● Exercise aim
Exactly as written, set down every entry once more.

● Dataset excerpts

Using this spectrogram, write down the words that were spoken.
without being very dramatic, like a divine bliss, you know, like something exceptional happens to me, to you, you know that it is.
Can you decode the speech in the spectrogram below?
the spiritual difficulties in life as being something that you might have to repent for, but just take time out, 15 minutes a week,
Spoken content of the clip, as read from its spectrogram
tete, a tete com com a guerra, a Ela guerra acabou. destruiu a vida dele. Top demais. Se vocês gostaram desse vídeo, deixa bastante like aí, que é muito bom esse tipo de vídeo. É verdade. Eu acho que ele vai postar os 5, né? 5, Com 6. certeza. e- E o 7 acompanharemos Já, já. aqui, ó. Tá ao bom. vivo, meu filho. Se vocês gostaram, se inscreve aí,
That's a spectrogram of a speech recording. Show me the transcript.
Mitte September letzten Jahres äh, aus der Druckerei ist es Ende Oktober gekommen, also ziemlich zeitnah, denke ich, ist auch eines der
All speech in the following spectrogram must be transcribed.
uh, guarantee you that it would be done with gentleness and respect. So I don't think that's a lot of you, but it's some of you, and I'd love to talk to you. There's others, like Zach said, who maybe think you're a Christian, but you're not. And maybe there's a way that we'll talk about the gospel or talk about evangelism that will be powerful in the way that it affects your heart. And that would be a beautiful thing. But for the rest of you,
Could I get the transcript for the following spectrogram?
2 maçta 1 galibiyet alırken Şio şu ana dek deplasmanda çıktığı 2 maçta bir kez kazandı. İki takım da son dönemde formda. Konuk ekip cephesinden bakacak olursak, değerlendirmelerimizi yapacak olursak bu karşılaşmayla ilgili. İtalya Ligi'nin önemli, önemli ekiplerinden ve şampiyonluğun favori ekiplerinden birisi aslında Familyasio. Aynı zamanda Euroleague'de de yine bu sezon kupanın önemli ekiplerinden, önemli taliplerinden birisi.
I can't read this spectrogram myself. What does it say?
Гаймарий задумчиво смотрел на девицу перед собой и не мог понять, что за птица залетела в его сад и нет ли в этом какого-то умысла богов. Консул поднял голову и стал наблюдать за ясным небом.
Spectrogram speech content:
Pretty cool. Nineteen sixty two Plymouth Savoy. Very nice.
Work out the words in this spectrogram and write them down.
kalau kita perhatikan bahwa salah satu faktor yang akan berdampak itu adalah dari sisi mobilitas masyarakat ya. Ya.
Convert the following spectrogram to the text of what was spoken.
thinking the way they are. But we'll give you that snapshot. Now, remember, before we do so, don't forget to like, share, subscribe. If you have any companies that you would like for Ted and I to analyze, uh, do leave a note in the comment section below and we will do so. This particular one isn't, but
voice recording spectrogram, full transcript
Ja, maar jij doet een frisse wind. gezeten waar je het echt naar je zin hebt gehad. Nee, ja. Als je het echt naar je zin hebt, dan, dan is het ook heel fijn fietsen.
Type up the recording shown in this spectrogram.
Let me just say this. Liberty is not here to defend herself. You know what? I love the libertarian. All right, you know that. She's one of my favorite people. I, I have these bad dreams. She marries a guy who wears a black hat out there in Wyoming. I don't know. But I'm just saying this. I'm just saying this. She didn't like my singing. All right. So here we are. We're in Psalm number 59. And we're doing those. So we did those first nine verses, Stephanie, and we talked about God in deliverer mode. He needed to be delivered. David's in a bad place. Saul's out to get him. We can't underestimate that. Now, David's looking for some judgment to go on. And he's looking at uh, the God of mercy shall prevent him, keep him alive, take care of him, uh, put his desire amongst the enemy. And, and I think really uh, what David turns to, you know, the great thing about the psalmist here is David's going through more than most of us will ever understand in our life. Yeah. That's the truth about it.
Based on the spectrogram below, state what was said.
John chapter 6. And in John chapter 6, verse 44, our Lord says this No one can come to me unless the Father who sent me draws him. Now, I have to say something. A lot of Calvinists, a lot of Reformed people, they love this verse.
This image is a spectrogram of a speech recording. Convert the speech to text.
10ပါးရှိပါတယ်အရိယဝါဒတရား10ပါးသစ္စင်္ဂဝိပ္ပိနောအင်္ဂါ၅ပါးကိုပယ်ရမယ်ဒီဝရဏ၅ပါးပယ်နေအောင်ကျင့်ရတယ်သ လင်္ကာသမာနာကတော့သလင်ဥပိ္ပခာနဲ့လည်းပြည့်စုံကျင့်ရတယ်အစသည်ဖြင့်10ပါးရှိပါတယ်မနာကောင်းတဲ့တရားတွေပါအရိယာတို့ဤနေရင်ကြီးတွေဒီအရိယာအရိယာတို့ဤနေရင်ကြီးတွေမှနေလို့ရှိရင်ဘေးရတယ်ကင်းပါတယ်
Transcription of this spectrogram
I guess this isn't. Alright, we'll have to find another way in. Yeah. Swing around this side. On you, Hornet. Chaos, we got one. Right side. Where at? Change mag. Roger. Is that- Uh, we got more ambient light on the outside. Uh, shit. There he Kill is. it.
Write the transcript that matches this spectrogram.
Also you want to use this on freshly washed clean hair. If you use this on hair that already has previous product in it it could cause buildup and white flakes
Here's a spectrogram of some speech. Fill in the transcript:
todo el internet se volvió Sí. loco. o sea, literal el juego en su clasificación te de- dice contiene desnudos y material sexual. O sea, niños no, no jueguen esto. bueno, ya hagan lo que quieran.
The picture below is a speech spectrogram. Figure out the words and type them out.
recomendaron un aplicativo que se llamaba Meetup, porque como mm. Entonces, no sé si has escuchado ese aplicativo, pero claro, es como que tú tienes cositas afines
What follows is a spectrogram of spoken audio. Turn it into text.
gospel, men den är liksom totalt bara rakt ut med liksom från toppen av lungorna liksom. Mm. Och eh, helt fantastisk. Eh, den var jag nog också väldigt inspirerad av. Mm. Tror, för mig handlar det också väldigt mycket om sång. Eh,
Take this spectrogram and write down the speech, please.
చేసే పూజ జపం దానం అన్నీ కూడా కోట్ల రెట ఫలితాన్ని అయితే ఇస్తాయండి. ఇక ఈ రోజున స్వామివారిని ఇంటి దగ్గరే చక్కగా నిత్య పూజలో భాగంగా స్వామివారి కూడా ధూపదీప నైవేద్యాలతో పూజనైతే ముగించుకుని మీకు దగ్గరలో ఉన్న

● Response
Using this spectrogram, write down the words that were spoken.
without being very dramatic, like a divine bliss, you know, like something exceptional happens to me, to you, you know that it is.
Can you decode the speech in the spectrogram below?
the spiritual difficulties in life as being something that you might have to repent for, but just take time out, 15 minutes a week,
Spoken content of the clip, as read from its spectrogram
tete, a tete com com a guerra, a Ela guerra acabou. destruiu a vida dele. Top demais. Se vocês gostaram desse vídeo, deixa bastante like aí, que é muito bom esse tipo de vídeo. É verdade. Eu acho que ele vai postar os 5, né? 5, Com 6. certeza. e- E o 7 acompanharemos Já, já. aqui, ó. Tá ao bom. vivo, meu filho. Se vocês gostaram, se inscreve aí,
That's a spectrogram of a speech recording. Show me the transcript.
Mitte September letzten Jahres äh, aus der Druckerei ist es Ende Oktober gekommen, also ziemlich zeitnah, denke ich, ist auch eines der
All speech in the following spectrogram must be transcribed.
uh, guarantee you that it would be done with gentleness and respect. So I don't think that's a lot of you, but it's some of you, and I'd love to talk to you. There's others, like Zach said, who maybe think you're a Christian, but you're not. And maybe there's a way that we'll talk about the gospel or talk about evangelism that will be powerful in the way that it affects your heart. And that would be a beautiful thing. But for the rest of you,
Could I get the transcript for the following spectrogram?
2 maçta 1 galibiyet alırken Şio şu ana dek deplasmanda çıktığı 2 maçta bir kez kazandı. İki takım da son dönemde formda. Konuk ekip cephesinden bakacak olursak, değerlendirmelerimizi yapacak olursak bu karşılaşmayla ilgili. İtalya Ligi'nin önemli, önemli ekiplerinden ve şampiyonluğun favori ekiplerinden birisi aslında Familyasio. Aynı zamanda Euroleague'de de yine bu sezon kupanın önemli ekiplerinden, önemli taliplerinden birisi.
I can't read this spectrogram myself. What does it say?
Гаймарий задумчиво смотрел на девицу перед собой и не мог понять, что за птица залетела в его сад и нет ли в этом какого-то умысла богов. Консул поднял голову и стал наблюдать за ясным небом.
Spectrogram speech content:
Pretty cool. Nineteen sixty two Plymouth Savoy. Very nice.
Work out the words in this spectrogram and write them down.
kalau kita perhatikan bahwa salah satu faktor yang akan berdampak itu adalah dari sisi mobilitas masyarakat ya. Ya.
Convert the following spectrogram to the text of what was spoken.
thinking the way they are. But we'll give you that snapshot. Now, remember, before we do so, don't forget to like, share, subscribe. If you have any companies that you would like for Ted and I to analyze, uh, do leave a note in the comment section below and we will do so. This particular one isn't, but
voice recording spectrogram, full transcript
Ja, maar jij doet een frisse wind. gezeten waar je het echt naar je zin hebt gehad. Nee, ja. Als je het echt naar je zin hebt, dan, dan is het ook heel fijn fietsen.
Type up the recording shown in this spectrogram.
Let me just say this. Liberty is not here to defend herself. You know what? I love the libertarian. All right, you know that. She's one of my favorite people. I, I have these bad dreams. She marries a guy who wears a black hat out there in Wyoming. I don't know. But I'm just saying this. I'm just saying this. She didn't like my singing. All right. So here we are. We're in Psalm number 59. And we're doing those. So we did those first nine verses, Stephanie, and we talked about God in deliverer mode. He needed to be delivered. David's in a bad place. Saul's out to get him. We can't underestimate that. Now, David's looking for some judgment to go on. And he's looking at uh, the God of mercy shall prevent him, keep him alive, take care of him, uh, put his desire amongst the enemy. And, and I think really uh, what David turns to, you know, the great thing about the psalmist here is David's going through more than most of us will ever understand in our life. Yeah. That's the truth about it.
Based on the spectrogram below, state what was said.
John chapter 6. And in John chapter 6, verse 44, our Lord says this No one can come to me unless the Father who sent me draws him. Now, I have to say something. A lot of Calvinists, a lot of Reformed people, they love this verse.
This image is a spectrogram of a speech recording. Convert the speech to text.
10ပါးရှိပါတယ်အရိယဝါဒတရား10ပါးသစ္စင်္ဂဝိပ္ပိနောအင်္ဂါ၅ပါးကိုပယ်ရမယ်ဒီဝရဏ၅ပါးပယ်နေအောင်ကျင့်ရတယ်သ လင်္ကာသမာနာကတော့သလင်ဥပိ္ပခာနဲ့လည်းပြည့်စုံကျင့်ရတယ်အစသည်ဖြင့်10ပါးရှိပါတယ်မနာကောင်းတဲ့တရားတွေပါအရိယာတို့ဤနေရင်ကြီးတွေဒီအရိယာအရိယာတို့ဤနေရင်ကြီးတွေမှနေလို့ရှိရင်ဘေးရတယ်ကင်းပါတယ်
Transcription of this spectrogram
I guess this isn't. Alright, we'll have to find another way in. Yeah. Swing around this side. On you, Hornet. Chaos, we got one. Right side. Where at? Change mag. Roger. Is that- Uh, we got more ambient light on the outside. Uh, shit. There he Kill is. it.
Write the transcript that matches this spectrogram.
Also you want to use this on freshly washed clean hair. If you use this on hair that already has previous product in it it could cause buildup and white flakes
Here's a spectrogram of some speech. Fill in the transcript:
todo el internet se volvió Sí. loco. o sea, literal el juego en su clasificación te de- dice contiene desnudos y material sexual. O sea, niños no, no jueguen esto. bueno, ya hagan lo que quieran.
The picture below is a speech spectrogram. Figure out the words and type them out.
recomendaron un aplicativo que se llamaba Meetup, porque como mm. Entonces, no sé si has escuchado ese aplicativo, pero claro, es como que tú tienes cositas afines
What follows is a spectrogram of spoken audio. Turn it into text.
gospel, men den är liksom totalt bara rakt ut med liksom från toppen av lungorna liksom. Mm. Och eh, helt fantastisk. Eh, den var jag nog också väldigt inspirerad av. Mm. Tror, för mig handlar det också väldigt mycket om sång. Eh,
Take this spectrogram and write down the speech, please.
చేసే పూజ జపం దానం అన్నీ కూడా కోట్ల రెట ఫలితాన్ని అయితే ఇస్తాయండి. ఇక ఈ రోజున స్వామివారిని ఇంటి దగ్గరే చక్కగా నిత్య పూజలో భాగంగా స్వామివారి కూడా ధూపదీప నైవేద్యాలతో పూజనైతే ముగించుకుని మీకు దగ్గరలో ఉన్న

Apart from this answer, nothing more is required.